Melissa Petro

Melissa Petro by Britt Gambino

Two years ago, Gotham teacher Melissa Petro found herself the unwanted subject of newspaper headlines. She was forced to resign as a New York City public school teacher after she wrote an essay about her experiences as a former sex worker. Melissa was devastated because she loved her job, but, after the smoke cleared, she realized great things still lay ahead of her—she started teaching for Gotham and she discovered the transformative power of writing.

By writing about her experiences in the sex industry (for such places as Salon, The Rumpus, and The Daily Beast), Melissa has managed to open up a dialogue about a controversial and misunderstood profession. Most people understand that prostitution is the practice of exchanging sex for money. However, sex work is more broadly defined as work that involves some kind of sexual behavior (e.g., exotic dancing or pornography).

After writing extensively about her former occupation, Melissa feared that she might have exhausted all her personal stories. But new ones kept emerging. Just recently, Melissa wrote a piece about a teacher who once propositioned her for sex. At the time, she didn’t consider the encounter all that remarkable. It was only after reading an article about said teacher ten years later that Melissa realized the depth of the story.
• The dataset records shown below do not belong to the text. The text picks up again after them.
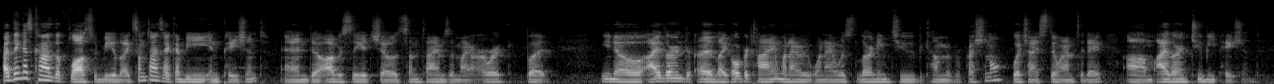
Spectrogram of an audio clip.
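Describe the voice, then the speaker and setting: This young man, a teen or young adult, draws while casually chatting and thinking aloud as host of an online art panel. His voice is fairly low and fairly bright, and he talks fast; the recording carries clear background noise and room ambience.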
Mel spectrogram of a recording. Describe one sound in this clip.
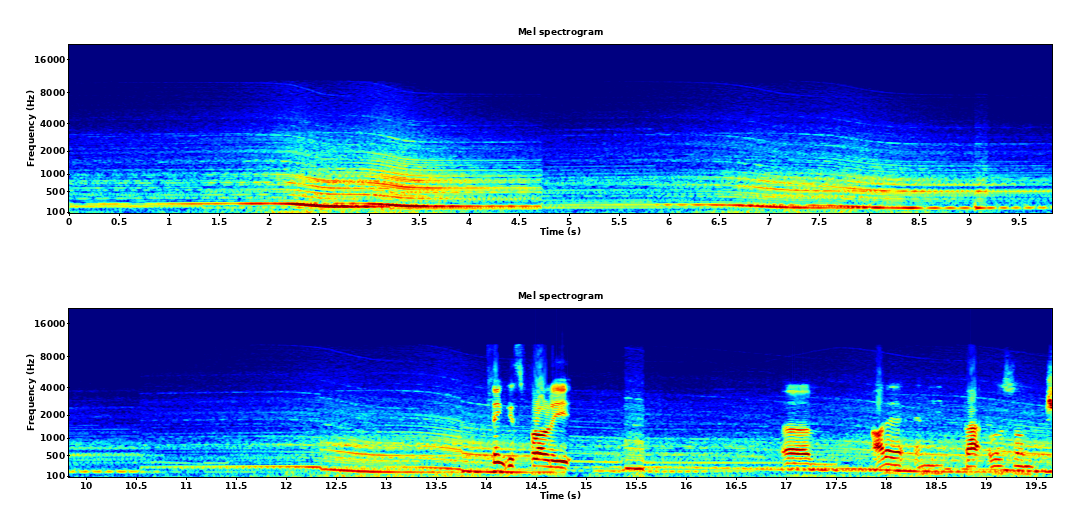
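Racing car engines roar, rising and falling in pitch as they pass and shift gears.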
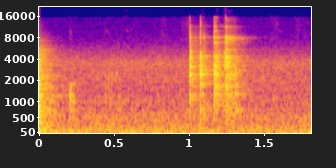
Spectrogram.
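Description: Lid of a small glue container opened at a fly-tying bench, a brief cluster of four light plastic clicks in quick succession, close and fairly quiet.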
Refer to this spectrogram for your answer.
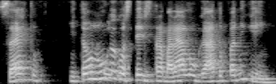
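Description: His voice sits high in pitch, moving at a moderate pace. This man's intonation stays lively throughout. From Brasília. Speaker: experienced backpacker, podcast host. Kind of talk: casual interview.

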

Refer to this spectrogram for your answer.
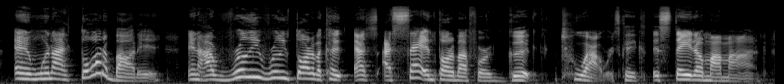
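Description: Recorded very cleanly against a silent background, a woman with a fairly high pitch speaks at a fairly quick pace in an animated tone, her pitch swinging very widely. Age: 20s. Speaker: podcast host. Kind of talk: casual monologue.

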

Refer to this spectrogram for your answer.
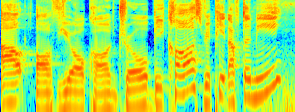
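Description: A man with an unremarkable speaking voice, fairly high pitch, fairly quick pace, and dry, close sound with no echo. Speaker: podcast co-host. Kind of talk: casual chat.

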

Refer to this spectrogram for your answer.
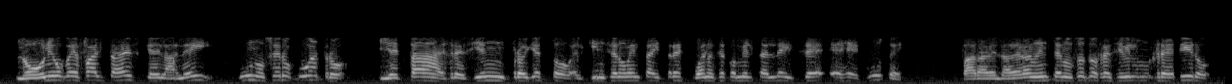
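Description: This man's high pitch carries ordinary pitch variation as he talks at a moderate pace. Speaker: police officer, caller. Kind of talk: call-in radio talk.

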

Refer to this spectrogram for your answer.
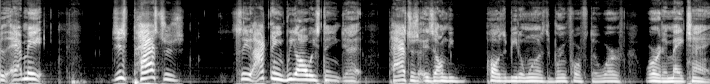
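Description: Lively intonation at a moderate pace, broken by long, frequent pauses. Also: man, fairly high pitch for a man. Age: 30s. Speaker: podcast panelist. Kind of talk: casual chat.

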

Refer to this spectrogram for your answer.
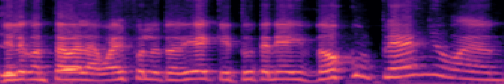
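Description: A man is speaking. He has a Chilean accent. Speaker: podcast host. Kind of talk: casual chat. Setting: studio. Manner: soothing.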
She finds this happens in her Memoir classes all the time. “You start with just two or three burning moments, stories that you have to tell,” Melissa says, pointing out that once students begin digging into their memories, they keep finding new stories to tell.
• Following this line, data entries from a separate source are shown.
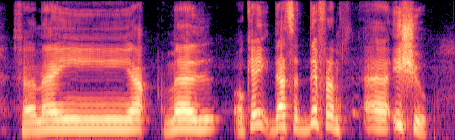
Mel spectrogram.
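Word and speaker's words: فمن يعمل: Okay, you don't فَمَن يَعْمَل, you don't pronounce the part of the noon that's produced from the mouth area, but the part which is produced in the nasal area, because the noon has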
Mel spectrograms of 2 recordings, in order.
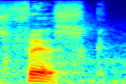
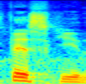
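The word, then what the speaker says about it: Fiske: Hey guys, I was watching a Braden Fisk highlight and the announcers pronounced it as Fisk, silent E.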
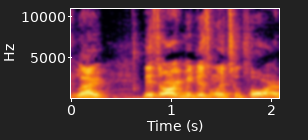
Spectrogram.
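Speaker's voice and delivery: normal talking voice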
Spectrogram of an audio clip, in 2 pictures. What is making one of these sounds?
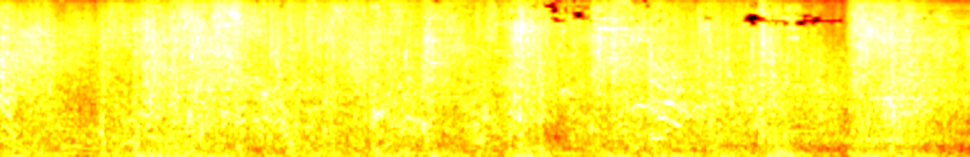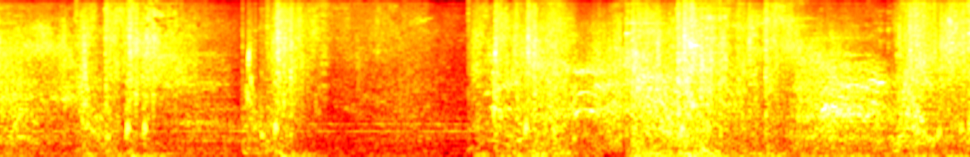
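Magical impacts and hits ring out repeatedly.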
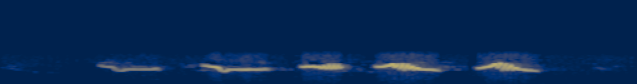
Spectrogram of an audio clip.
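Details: A sabiá thrush visited by a small monkey sings five strong whistled phrases, each slurred downward or wavering, delivered about twice a second over a faint hum.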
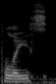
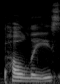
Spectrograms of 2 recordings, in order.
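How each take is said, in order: First: The stress is on the second syllable. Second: The stress is on the first syllable.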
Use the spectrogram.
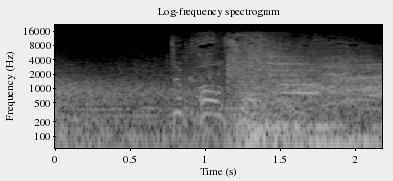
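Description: A Depulso spell cast in Hogwarts Legacy: a short whooshing burst with a tonal swirl, then a broad rushing blast that lingers over a steady game background.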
Currently Melissa is working on a book-length memoir entitled Unbecoming. As Melissa sees it, it’s a story about overcoming the shame from working in the sex industry. The title is a reference to both the charge made against her by former employer, the Department of Education (ie, “conduct unbecoming”) and the concept of “un-becoming” something, the shedding of a former life. She explains, “Until I was able to come to terms with my shame, I couldn’t make sense of my own experience and make the choices that were best for me.”
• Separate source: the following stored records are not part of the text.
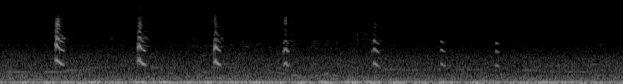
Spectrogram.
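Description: A goose honking seven times in a steady series, about one call every three-quarters of a second, the calls growing fainter in the second half. A steady low rumble runs underneath.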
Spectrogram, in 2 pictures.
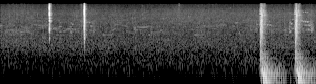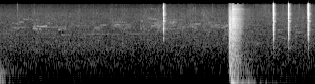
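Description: Short interface clicks sound as menus open and close.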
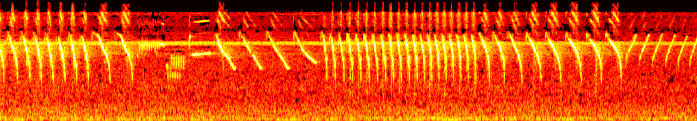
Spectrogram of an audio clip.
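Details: Canary song for training: rapid repeated downward-sweeping notes, a short mixed phrase, then a long fast series of descending strokes that slows toward the end, very high and bright.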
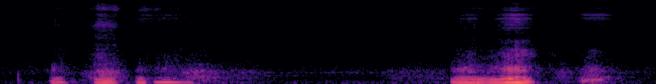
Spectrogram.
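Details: Low grunting, rumbling breath sounds in short bursts with pauses between from a dog sleeping; harmless snoring.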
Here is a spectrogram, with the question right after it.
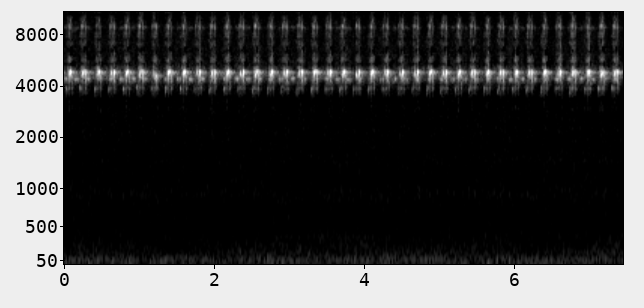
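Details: Steady cricket song meant to lull a listener to rest: evenly spaced, bright, high-pitched chirps, roughly three each second, continuing unbroken through the whole stretch with only a soft low background hum.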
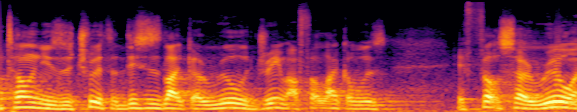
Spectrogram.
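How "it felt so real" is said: ordinary talk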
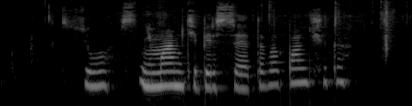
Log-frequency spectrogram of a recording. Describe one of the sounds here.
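Foil crinkles as it is pulled off a finger.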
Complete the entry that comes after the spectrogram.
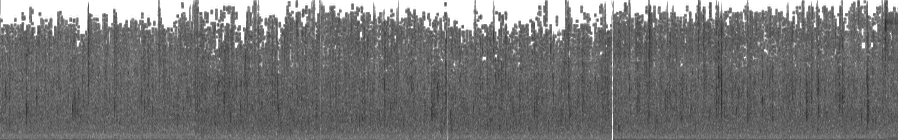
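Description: Steady rain falling, with many sharp drops splashing as water drips off the roof eaves and gutter.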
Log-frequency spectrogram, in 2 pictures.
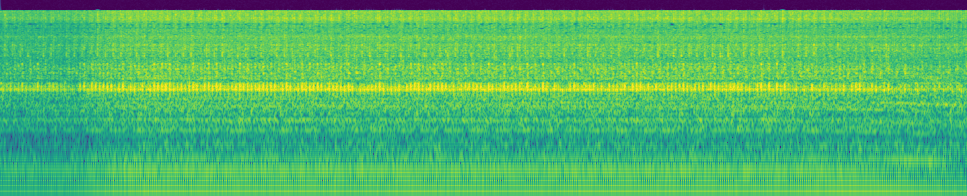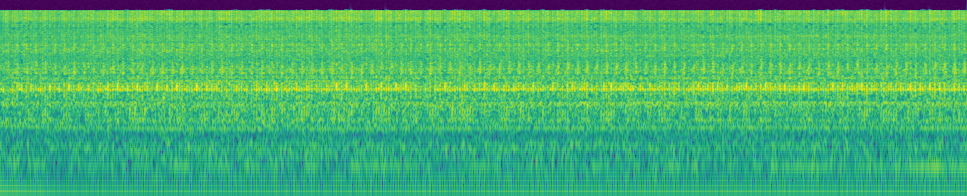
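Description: Old car with a CAV diesel engine idles steadily and roughly close by, a continuous vibrating drone with a knocking texture that shifts to a lower, rougher tone partway through.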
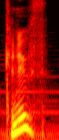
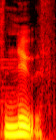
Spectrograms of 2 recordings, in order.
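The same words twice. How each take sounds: First: The word starts with a K sound. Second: The word starts with an N sound. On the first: The speaker calls it right. "the K is pronounced. ... it is. It's Knuth" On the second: The speaker calls it wrong. "I think it's Knuth without the K. I think the K is silent"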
Melissa also believes that writing can inspire social awareness. She began interviewing sex workers in the US and abroad, eager to find narratives similar to her own. “By sharing knowledge,” she says, “we create community.” From an early age, Melissa was taught that sex workers are “unsafe people. Later, it became clear to her that this judgment stemmed from society’s cliched negative connotations of paying for sex. Instead of acknowledging that it was the sex itself that increased risk of disease or possible violence, Melissa found people placing blame on the monetary exchange.

Melissa recently began working for the Red Umbrella Project, an organization that provides advocacy and direct services to survivors of the sex industry. She believes Red Umbrella can improve the lives of many women by creating a safe space for them to share their stories. “With Red Umbrella I’m not just figuring out my own experience,” Melissa says, “I get to listen.”

Melissa credits Gotham for allowing her to continue her passion for teaching. She encourages her students to connect to their adversity, as she has done—to confront the obstacles that prevent them from reaching their goals. To paraphrase one of her students, Melissa says we only get a daily reprieve from trauma; we never really escape it.